Overall, the cabin is a nice place to be, with the seats comfortable, the finishing not too cheap (though no one would mistake this for a high-end interior) and the ride relatively quiet.
In 2019 the C-HR gets Apple CarPlay integration, which should make the car’s target demographic happy, but still not Android Auto, which won’t. There’s also the new Entune 3.0 infotainement system that enables linking the Scout GPS system to the central screen. There’s also Entune App Suite Connect, which incorporates several apps that allow you to monitor things like the weather and traffic. A new 8-inch touchscreen with integrated backup camera is part of the product offering this year.
Other standard features include automatic daytime running lights, adaptive cruise control with all the active and passive safety functions you would expect to find, an acoustic windshield and dual-zone climate control.
The mechanics: some dissonance!
Some potential buyers might find the perfectly adequate output of the new 2019 C-HR falls short of expectations, especially considering the sporty design of the model. The only powertrain on the menu is a 2.0L 4-cylinder that generates 144 hp and up to 139 lb-ft of torque.
Those kinds of numbers aren’t exactly earth-shattering, and for sure the C-HR is not the snappiest car on the road. That said, it does offer a positive driving experience and is particularly agile when cornering. This is thanks in part to the stiff frame provided by Toyota’s TNGA architecture, as well as to the suspension system (Macpherson struts in front, multi-link in the back) that helps keep the car on the straight and narrow in challenging situations. The transmission is a continuously variable unit whose main benefit is to help with fuel economy.

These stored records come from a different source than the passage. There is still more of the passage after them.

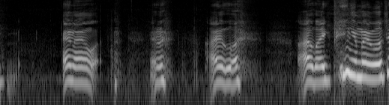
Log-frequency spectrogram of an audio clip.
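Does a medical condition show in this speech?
Yes: cerebral palsy; from birth; wheelchair user.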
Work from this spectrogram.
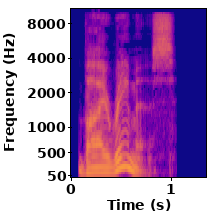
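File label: "biramous", British English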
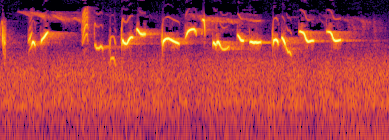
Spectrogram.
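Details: Wild Eurasian blackcap recorded in a garden in Oise, France, pouring out a rapid, varied warble of clear fluting whistles and short chattering notes, rich and jumbled.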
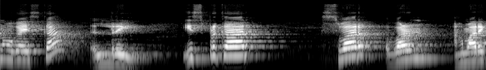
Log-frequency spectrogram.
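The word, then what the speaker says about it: ऌ: इसको बोलेंगे हम दीर्घ रि और ये है लृ। क्या उच्चारण होगा इसका? लृ।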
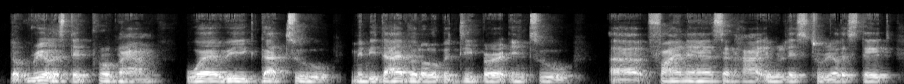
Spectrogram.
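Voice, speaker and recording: A very low, flat-voiced man from Cameroon tells his business story and stops often to restart his phrases. His voice rings in a roomy, echoing space. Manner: hesitant, many fillers and restarts. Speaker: co-founder of a housing firm. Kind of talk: interview answer.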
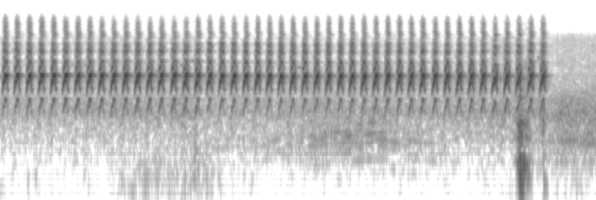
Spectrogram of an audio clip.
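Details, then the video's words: Northern Flicker playback recording of a characteristic call: a long, fast, even series of loud, sharp 'wick' notes, about seven per second, that stops abruptly near the end. "I ran them together accidentally, but those are both characteristic northern flicker vocalizations."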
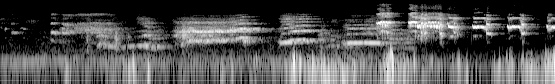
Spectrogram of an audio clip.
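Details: Young Ayam Ketawa (laughing chicken) in full voice: a rough run of harmonic, chattering syllables, then sharper, higher squealing notes in quick bursts, roughly two or three per second, near the end.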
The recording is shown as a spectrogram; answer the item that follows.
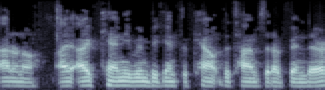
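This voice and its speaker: Speaking at a moderate pace, a man with a fairly low pitch delivers his lines in a flat monotone, the sound dry with no echo. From Dominican Republic. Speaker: airline vacations business development manager. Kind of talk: online interview. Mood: relaxed, friendly. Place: home room. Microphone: earbuds.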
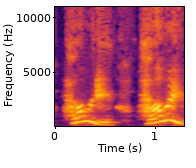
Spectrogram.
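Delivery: urgent shouted hurry; urgent cry. Acted. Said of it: "cried Jessie".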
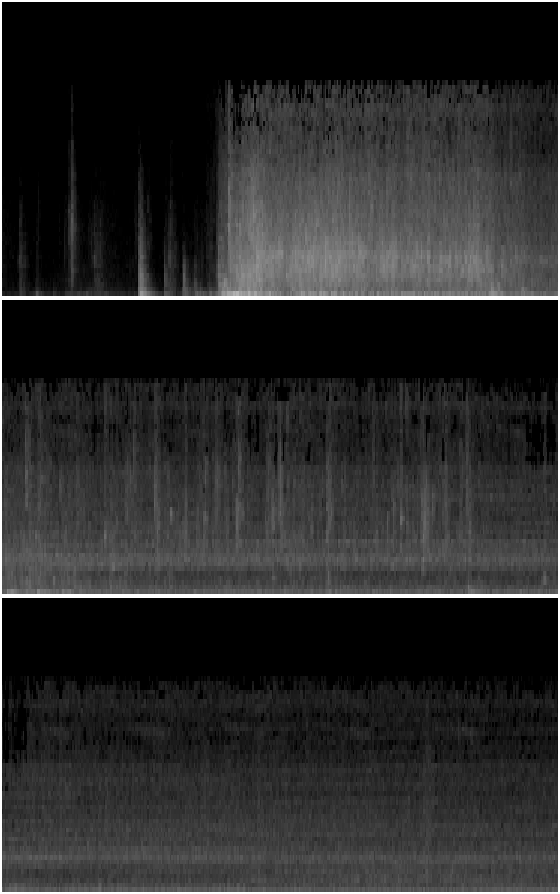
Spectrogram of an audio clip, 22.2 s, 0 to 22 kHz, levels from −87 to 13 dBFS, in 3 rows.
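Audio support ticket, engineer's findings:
No technical fault found on review of this everyday sound recording. Nothing further to log against this ticket.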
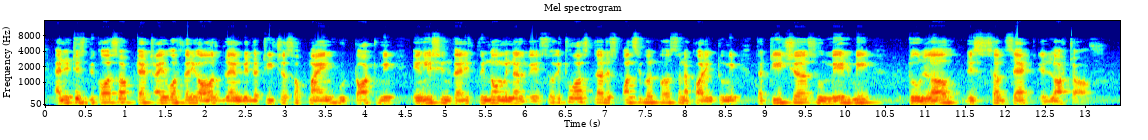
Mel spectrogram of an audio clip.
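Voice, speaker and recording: Speaking at a moderate pace, a man with a bright, sharp tone keeps his intonation fairly even. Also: medium pitch for a man. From Rajasthan, northwestern India. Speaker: English teacher. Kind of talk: interview. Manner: formal.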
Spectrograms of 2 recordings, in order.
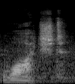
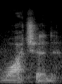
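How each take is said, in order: First: The final -ed sound is soft and light. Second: The final -ed sound is strong and heavy. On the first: The speaker calls it right. "pronounce it softer, like watched" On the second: The speaker calls it wrong. "instead of like watched"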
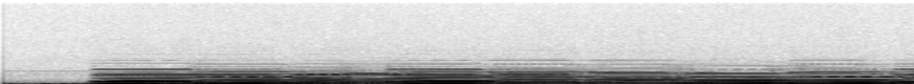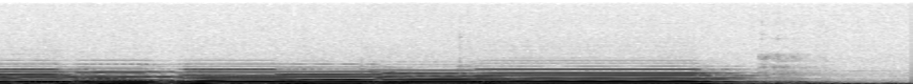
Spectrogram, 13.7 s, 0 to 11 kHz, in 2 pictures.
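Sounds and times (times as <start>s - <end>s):
corno playing in an auditorium: 0.7s - 12.6s.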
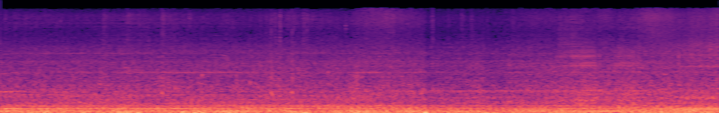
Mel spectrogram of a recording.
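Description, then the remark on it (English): A small boat's motor drones steadily, a constant low hum with a rushing wash of water and wind noise over it, and nobody speaking, as the boat moves through Docky Sound against a very strong tidal current that nearly pushes it backwards; the winds are gentle. “The tides are very, very strong. Nearly pushing us backwards now.”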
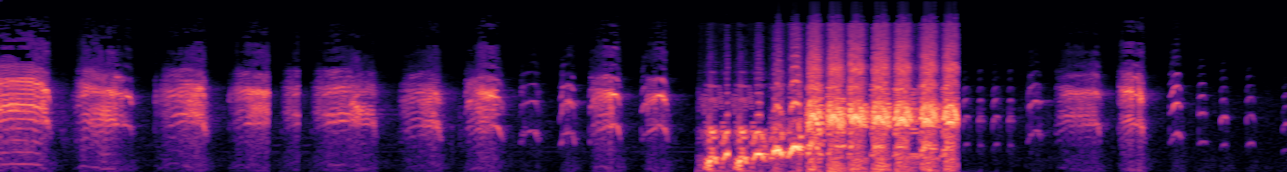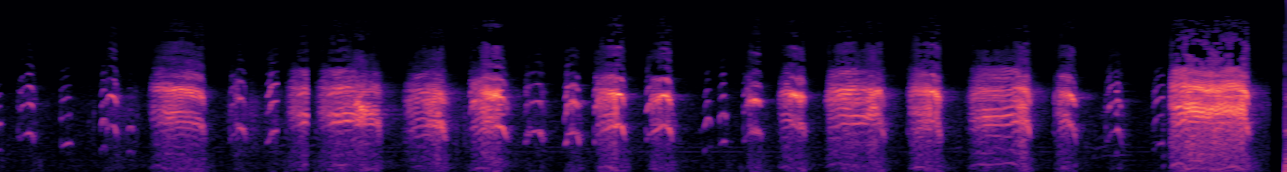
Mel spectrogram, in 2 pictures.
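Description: A chimpanzee hoots and screams loudly, in rising bursts.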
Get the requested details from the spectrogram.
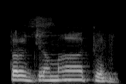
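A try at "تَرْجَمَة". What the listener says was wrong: টান হবে না। তরজামা,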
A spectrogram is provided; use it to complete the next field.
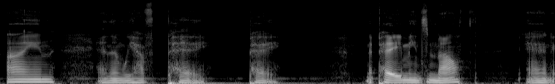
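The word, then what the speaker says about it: פ: Pei has a couple different sounds. You have a harder Pei, then you have a softer Fei, and then Pei is one of those 5 sophit letters that show up. If they show up at the end of a word, they change their sound.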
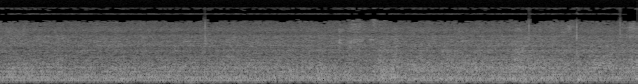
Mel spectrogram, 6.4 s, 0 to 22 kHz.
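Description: Seoul Subway Line 1 express electric train running at speed: a steady rumble of wheels on rail, with a constant low hum underneath.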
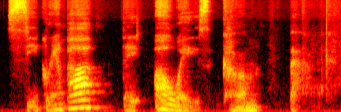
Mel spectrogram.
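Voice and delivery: hushed, slow whisper to grandpa. Acted. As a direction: whisper so no one hears you. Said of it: "and whisper".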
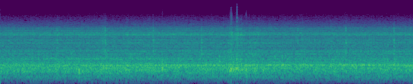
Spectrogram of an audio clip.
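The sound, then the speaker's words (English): Water boiling, heard as a steady, continuous rushing hiss that holds at an even loudness throughout, with a slight swell partway through and no voices. “It's the water boiling.”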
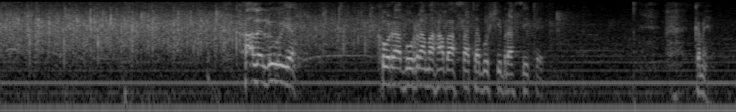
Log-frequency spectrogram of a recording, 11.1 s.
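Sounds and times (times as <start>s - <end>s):
audience clapping: 0.0s - 8.7s
speech: 3.7s - 4.6s, 5.7s - 8.3s, 10.4s - 10.8s.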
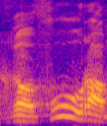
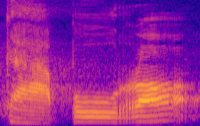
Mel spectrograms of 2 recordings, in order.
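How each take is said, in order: First: It starts with a throaty gh and has f. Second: It starts with a plain g and has p. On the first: This is the original Arabic word. "arep ngomong ghafura" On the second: This is how a Javanese tongue says it. "metot-metot angel ya gapura"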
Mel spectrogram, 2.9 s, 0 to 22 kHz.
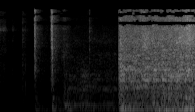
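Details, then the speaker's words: LS-swapped Chevy V8, after troubleshooting a misfire by testing spark plug wires: a couple of clicks, then catches and revs to a strong, even drone with no stumble; misfire fixed. "now our LS engine Miss five troubleshoot paid off it's fixed"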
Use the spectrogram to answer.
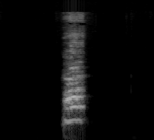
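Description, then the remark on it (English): A single sharp, loud dog bark rings out once at a neighbor arriving, then silence; no voices accompany it. “Sorry, that's my doggy. I have a neighbor coming.”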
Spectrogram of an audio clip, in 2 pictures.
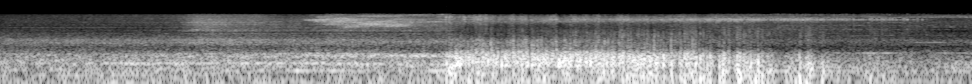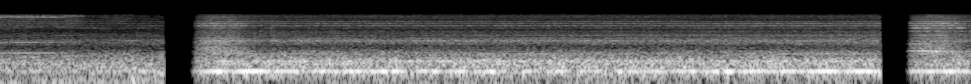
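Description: A train passing through a station: rumbling wheels with a high squeal, loudest about five to eight seconds in. After a brief cut, a steady hum with a low tone.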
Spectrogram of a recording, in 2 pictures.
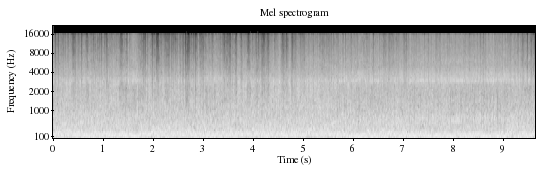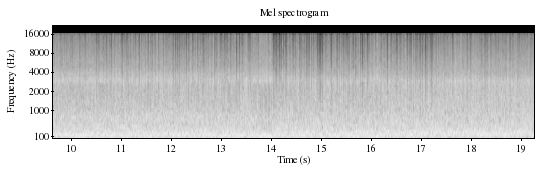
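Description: Strong wind roars loudly across a microphone on a moving bicycle.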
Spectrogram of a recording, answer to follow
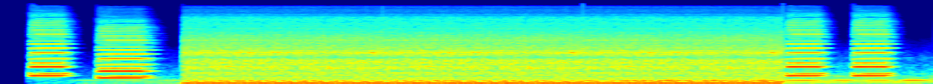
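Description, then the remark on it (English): A car horn gives two quick, loud honks, a steady engine rumble runs for several seconds, and then two more sharp honks follow, clear with no voices. “I loved the sound of the engine. I loved the tires, the lights, the horn, the windshield.”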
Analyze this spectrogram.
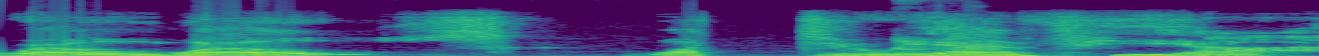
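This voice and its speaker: A man puts on a growling character voice. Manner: sneering.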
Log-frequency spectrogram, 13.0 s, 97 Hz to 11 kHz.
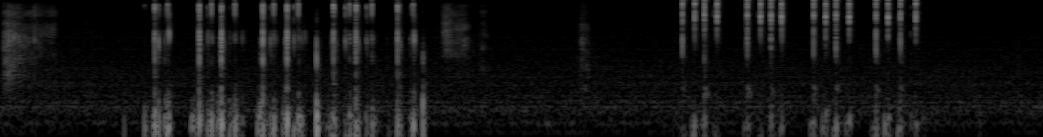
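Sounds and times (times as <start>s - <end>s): mechanical keyboard switch clicks: 1.8s - 5.3s, 8.5s - 11.5s.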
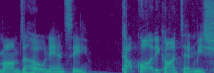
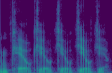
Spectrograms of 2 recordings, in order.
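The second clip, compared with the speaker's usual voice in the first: breathless whispered okays; nervous whispered okays; 5 dB quieter, faster than usual. Real, not acted. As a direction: hush yourself down in fear. Whispering while scared.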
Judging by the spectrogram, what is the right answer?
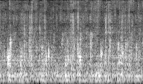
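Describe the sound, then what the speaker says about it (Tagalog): Eggplant soup in water bubbles in a pot on the stove, a faint continuous simmering burble with small irregular pops. "Pakuluan na natin to."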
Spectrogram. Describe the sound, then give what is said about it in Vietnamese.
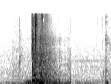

One element not found in the 2019 C-HR is all-wheel drive, unfortunately. While for some motorists this lack isn’t really much of one, for others it could be the factor that compels them to turn towards a competing model like the Mazda CX-3 or Hyundai Kona (see our new ranking of the Top 10 most affordable AWD vehicles available in Canada in 2019).
In terms of that fuel economy, the C-HR is about average for the segment, with official totals of 8.7L/100 km and 7.5L/100 km in city and highway driving respectively. In my period driving the car, I managed 9.2L/100 km in mainly city driving, which for wintertime is more than respectable.
No all-wheel drive, but…
As mentioned, the lack of AWD might be a deal-breaker to some, but it’s worth keeping it in perspective. The C-HR handles well even on slippery roads, which I was able to confirm after driving it for a week in mainly snowy and icy conditions. At reasonable speeds for the conditions, the wheels don’t easily lose traction, even on ice. The vehicle’s TNGA platform and the panoply of technologies in place – a number of them new, as mentioned – are a real asset that help the vehicle deliver a safe driving experience.
The steering is direct if a little light to the touch, and acceleration is acceptable given the middling output of the powertrain. Its nimble handling meanwhile makes it well-suited to urban driving. While the lack of power to match the aggressive exterior may disappoint some, the 2019 C-HR offers a lot of value, and its reliability is another plus worth taking into consideration.
A highly original look, which is all the more impressive given its maker is normally staid Toyota
Front seats very comfortable
Quite a bit new and upgraded tech for 2019
Great handling, very agile in urban traffic
Good fuel economy
That Toyota durability
No all-wheel drive in the product offering
Performs less sportily than it looks
Rear visibility is pretty awful
Rear seating area a bit cramped
Still no Android Auto compatibility
Overseas markets get a hybrid-powertrain version; it would look good on Canadian roads, we think